Making the most of a hiccup
Unless you somehow have managed to find a way to completely avoid all news sources and outlets since the unsettlements of late 2019, you will know the terms ‘Coronavirus’ and ‘COVID-19’ all too well. The January 2020 Global Grads were out on their South East Asia Semester and were impacted directly by the effects of Coronavirus.
The first road trip of the Global Grad encapsulates four different locations- Siem Reap, Koh Rong Island and Phnom Penh in Cambodia, finishing up with Vietnam’s Ho Chi Minh City. It’s a trip full of beautiful sights, cultural awareness and dark history. However, we didn’t manage to reach Ho Chi Minh City as there were issues on the Cambodia-Vietnam border.
Upon catching our bus which would take us to the land border and beyond into Ho Chi Minh City, we to cross into Vietnam. This was because the border had already been closed to those from the European Union. This was passport based- the fact Nikola had lived in Australia for over a year was irrelevant. However, this did not apply to the UK.
Nikola remained on the bus but got rejected before leaving Cambodia. We said our goodbyes to her as we were stamped out, expecting that this would be the last time we saw her. It was not.
Cambodia had one case of COVID-19 at our time of departure, a Japanese man in Siem Reap. Forty had already been quarantined for suspected contact. Our trip to Siem Reap coincided with his, giving us two choices- go back to Cambodia or get quarantined in Vietnam. Understandably, we chose the latter, returning to Phnom Penh.
The next few days were difficult. We could still enter by air, but every time we thought we were sorted, something new would be needed. New visas since we were entering through a different border? Then we needed acceptance letters. Luckily, we managed to arrive in Da Nang two days later.
Teamwork is essential on a Global Grad semester since you’re sharing hostels and activities for several months with the same people. This difficult situation was unprecedented but a useful time to work on soft skills.
Another was leadership. Nobody in Global Grad could lead us to the right situation alone- we were at the mercy of the Vietnamese government’s decisions. But we needed a few level headed people to navigate the situation to get the best resolution. Georgia and Louella, our Locations Managers, did this perfectly and I cannot thank them enough.
What I am trying to do with this blog post is be honest. Travel has its hiccups at times. Please don’t let the woes of travel put you off having the adventure of a lifetime. In fact, Vietnam has far less cases of COVID-19 than the UK.

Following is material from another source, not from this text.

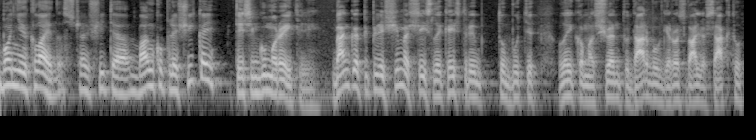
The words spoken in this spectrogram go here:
Bonija Klaidas, čia šitie bankų plėšikai. Teisingumo reikeliai. Banko apiplėšimas šiais laikais turėtų būti laikomas šventų darbų, geros valios aktų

While hiccups are the last thing you want on a semester, they can actually bring more benefits than a smooth sailing one. You get to learn about where you are in more depth- most major tourist attractions are closed in Da Nang, but that means we were seeing more local, authentic places instead of the touristy cash grabbers.
In addition, it furthers self-development. On top of living abroad, you’re navigating situations which you may divvy to your parents if you’d stayed at home.
Don’t give into fear during uncertain times. Once ensuring your safety, embrace them! We all feel very safe despite the ominous global situation due to Global Grad’s support. It was stressful at the time, but looking back, it was an insightful learning experience.
If you want to know more about our situation, get in contact with Global Grad HQ and they can inform you or put you in contact with a student. If this experience has taught me anything, it’s that Global Grad put your wellbeing first and foremost in these unideal situations.
About the author
Jasmin Dawling is one of Global Grad’s January 2019 students and is completing a full-time Bachelor’s degree with the Open University in International Studies. While this is her first time formally blogging, she has had plenty of writing experience in the past, from novel writing since the age of six to working on the school newspaper. Apart from seeing the sights of South East Asia and working on her degree, Jasmin spends most of her time either procrastinating or writing down her novel ideas, be it on her travelling-inspired new ideas or the 7-part series she’s been toying with for almost ten years.